The morning started at 5:15 AM with my traditional two packets of oatmeal mixed into a cup of green tea from the Keurig coffee brewer. It tasted exactly like it did every morning last year. I hadn’t missed it at all… We were packed and on the road by 7.
Jim Melli, who always leads a spectacular trip, led Border Bugs 2013. Our travel was focused in the Pajarito Wilderness Area. Its proximity to Mexico, rugged topography and complex biogeography create a rich mix of habitats including woodlands, grasslands, dry rocky slopes, and a beautiful riparian area, rich in aquatic insects.
One of the goals was to photograph and collect a number of sunburst diving beetles, Thermonectus marmoratus. Interestingly, the aquatic larvae of this visually stunning beetle has two retinas and two distant focal planes that allow for rapid vision change from up-close to distance, for quick, efficient capture mosquito larvae. It is the only known animal species to use natural bifocal technology. I was pleased to get some fairly good pictures of aquatic insects, including Thermonectus.
The hot dry weather resulted in fewer arthropods than we’ve seen in the past, but that was certainly made up by the amphibians and reptiles we encountered. As usual, we stopped at a superb Mexican restaurant on the way back to the hotel, arriving around 11:30 PM.

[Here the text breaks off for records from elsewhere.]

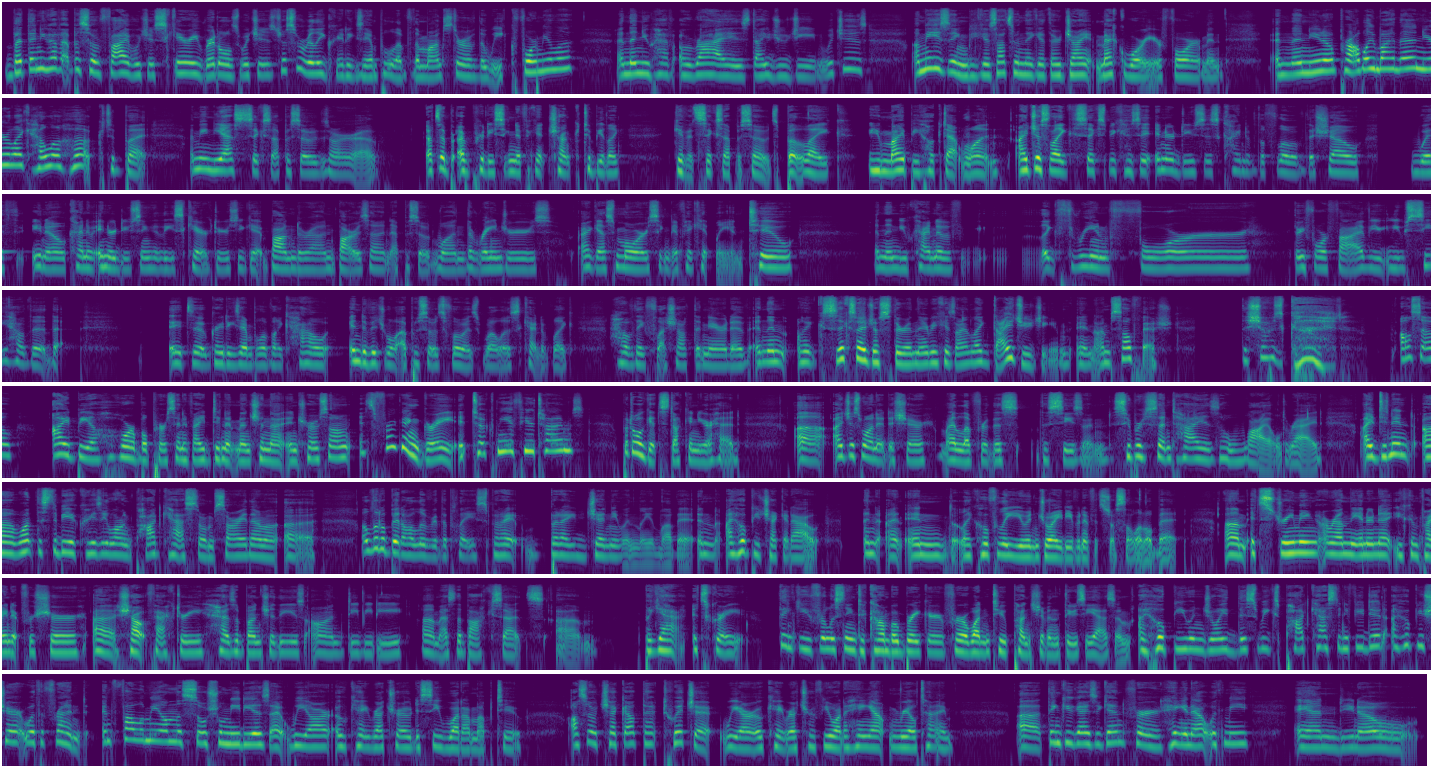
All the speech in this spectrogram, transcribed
but then you have episode five, which is Scary Riddles, which is just a really great example of the Monster of the Week formula. And then you have Arise Daijujin, which is amazing because that's when they get their giant mech warrior form. And, and then, you know, probably by then you're like hella hooked. But I mean, yes, six episodes are, uh, That's a, a pretty significant chunk to be like, give it six episodes, but like, you might be hooked at one. I just like six because it introduces kind of the flow of the show with, you know, kind of introducing these characters. You get Bandara and Barza in episode one, the Rangers, I guess, more significantly in two. And then you kind of like three and four, three, four, five, you, you see how the, the it's a great example of like how individual episodes flow as well as kind of like how they flesh out the narrative. And then like six I just threw in there because I like Daijujin and I'm selfish. The show is good. Also, I'd be a horrible person if I didn't mention that intro song. It's friggin' great. It took me a few times, but it'll get stuck in your head. Uh, I just wanted to share my love for this this season. Super Sentai is a wild ride. I didn't uh, want this to be a crazy long podcast, so I'm sorry that I'm a, a, a little bit all over the place. But I but I genuinely love it, and I hope you check it out. And, and and like hopefully you enjoy it, even if it's just a little bit. Um, it's streaming around the internet. You can find it for sure. Uh, Shout Factory has a bunch of these on DVD um, as the box sets. Um, but yeah, it's great. Thank you for listening to Combo Breaker for a one two punch of enthusiasm. I hope you enjoyed this week's podcast, and if you did, I hope you share it with a friend. And follow me on the social medias at We Are OK Retro to see what I'm up to. Also, check out that Twitch at We Are OK Retro if you want to hang out in real time. Uh, thank you guys again for hanging out with me and, you know,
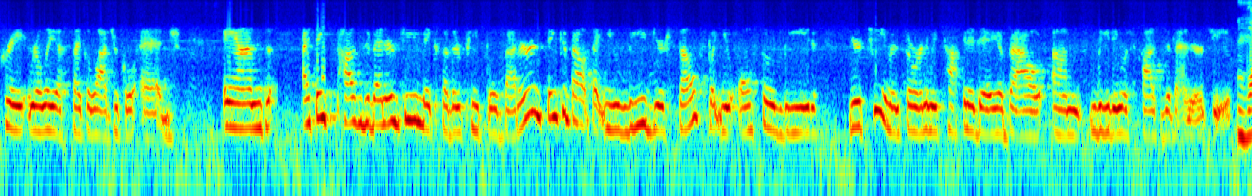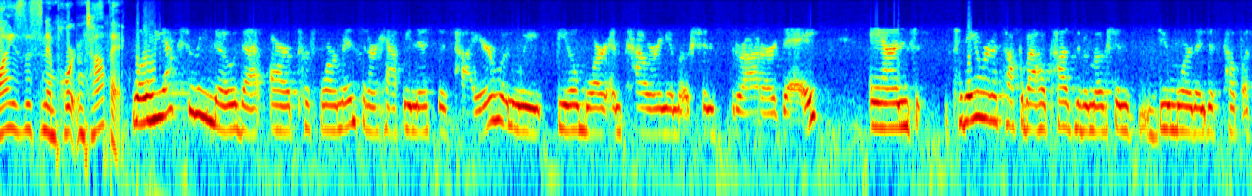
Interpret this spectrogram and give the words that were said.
create really a psychological edge. And I think positive energy makes other people better. And think about that you lead yourself, but you also lead your team. And so we're going to be talking today about um, leading with positive energy. Why is this an important topic? Well, we actually know that our performance and our happiness is higher when we feel more empowering emotions throughout our day. And today we're going to talk about how positive emotions do more than just help us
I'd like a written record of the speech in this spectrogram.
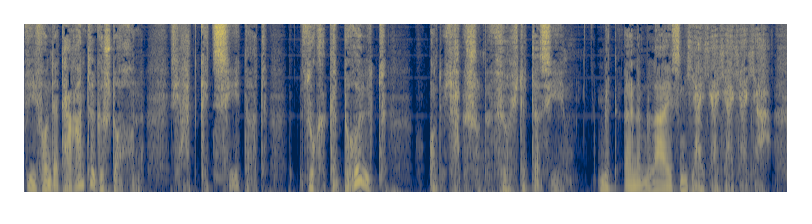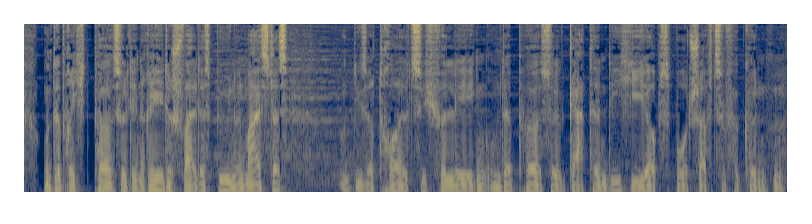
wie von der Tarantel gestochen. Sie hat gezetert, sogar gebrüllt. Und ich habe schon befürchtet, dass sie mit einem leisen Ja, ja, ja, ja, ja unterbricht Purcell den Redeschwall des Bühnenmeisters, und dieser trollt sich verlegen, um der Purcell-Gattin die Hiobsbotschaft zu verkünden.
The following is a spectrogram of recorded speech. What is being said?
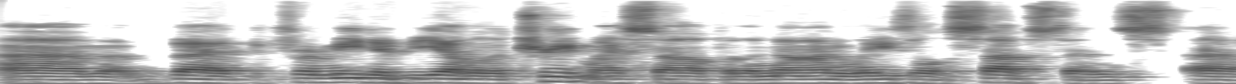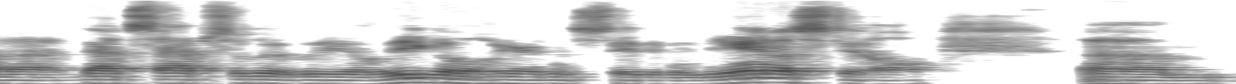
um, but for me to be able to treat myself with a non-lethal substance uh, that's absolutely illegal here in the state of indiana still um,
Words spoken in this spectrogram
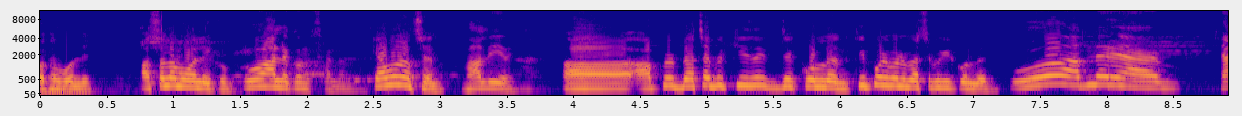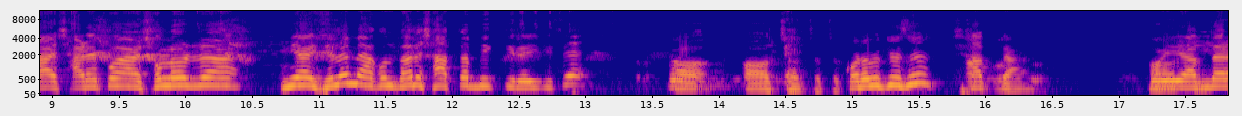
কথা বলি। আসসালামু আলাইকুম। ওয়ালাইকুম সালাম। কেমন আছেন? ভালোই আছে। আহ, আপনার বেচা বিক্রি যে- করলেন কি পরিমাণে বেচা বিক্রি করলেন? ও আপনার সাড়ে ষোলোটা নিয়ে আসছিলাম এখন তাহলে সাতটা বিক্রি হয়ে গেছে। আচ্ছা আচ্ছা আচ্ছা। কটা বিক্রি হয়েছে? সাতটা। ওই আপনার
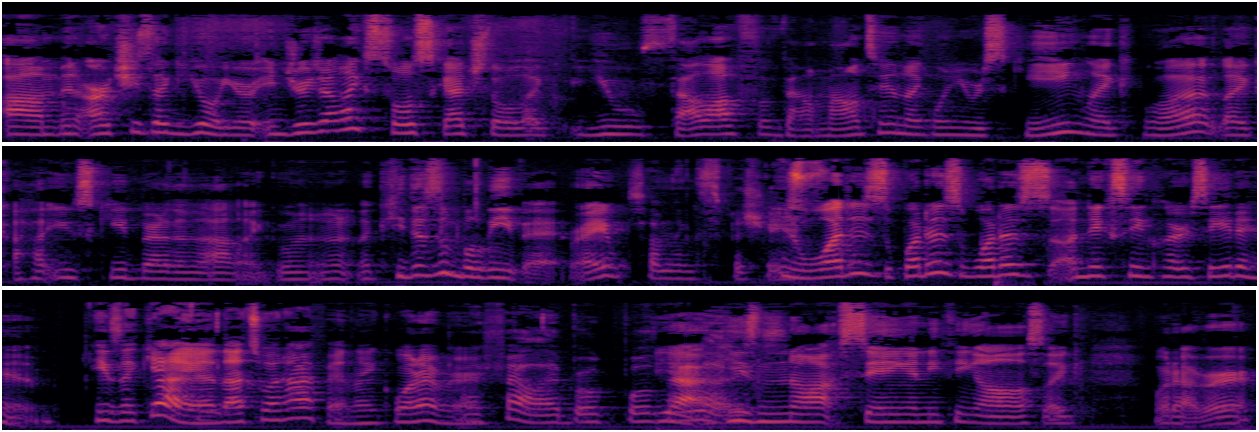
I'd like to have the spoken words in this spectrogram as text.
Um and archie's like yo your injuries are like so sketch though. Like you fell off of that mountain like when you were skiing. Like what? Like i thought you skied better than that. Like when, like he doesn't believe it right? Something suspicious. and what is what is what does uh, nick st clair say to him? He's like, yeah, yeah, that's what happened. Like, whatever. I fell. I broke both. yeah he's not saying anything else. Like whatever.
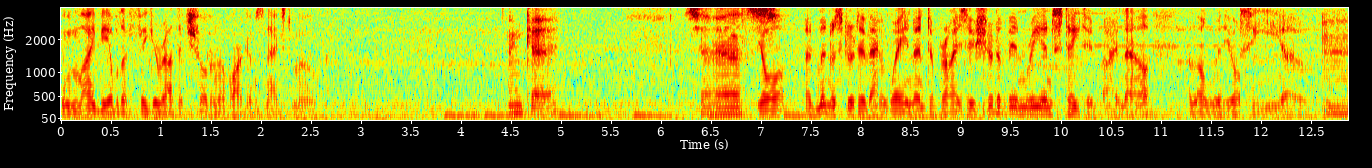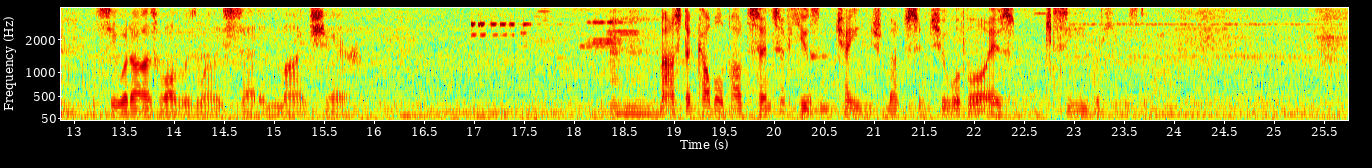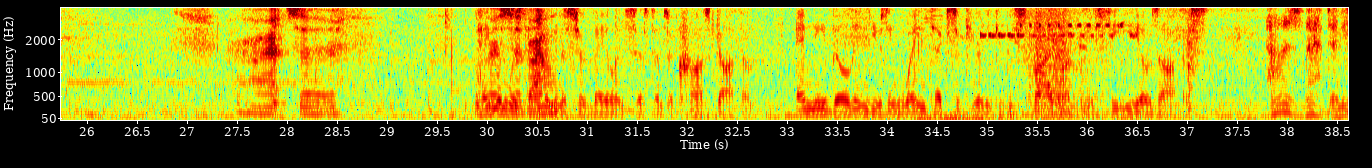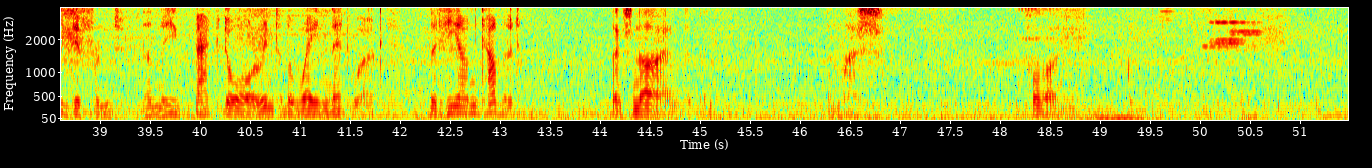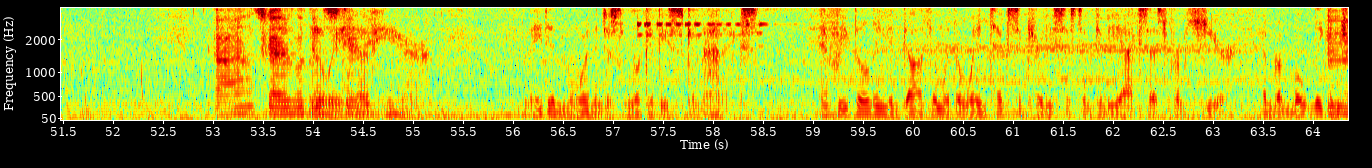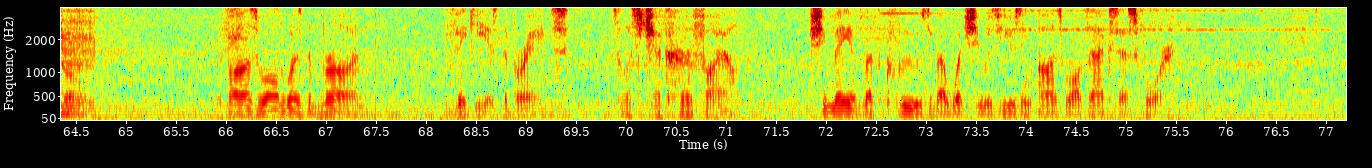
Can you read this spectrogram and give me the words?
we might be able to figure out the Children of Arkham's next move. Okay. So let's... Your administrative at Wayne Enterprises should have been reinstated by now, along with your CEO. Mm. Let's see what Oswald was while he sat in my chair. Mm. Master Cobblepot's sense of humor hasn't changed much since you were boys. See what he was doing. Alright, so... we'll go Penguin was tapping into surveillance. surveillance systems across Gotham. Any building using Wayne Tech security could be spied on from the CEO's office. How is that any different than the back door into the Wayne network that he uncovered? It's not. Unless... Hold on. Alright, let's go look What at do we Scooby. have here? They did more than just look at these schematics. Every building in Gotham with a Wayne Tech security system can be accessed from here and remotely controlled. If Oswald was the brawn, Vicky is the brains. So let's check her file. She may have left clues about what she was using Oswald's access for.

I’ll post a lot of pictures and further descriptions of the species we encountered over the next several weeks. Pretty tired right now…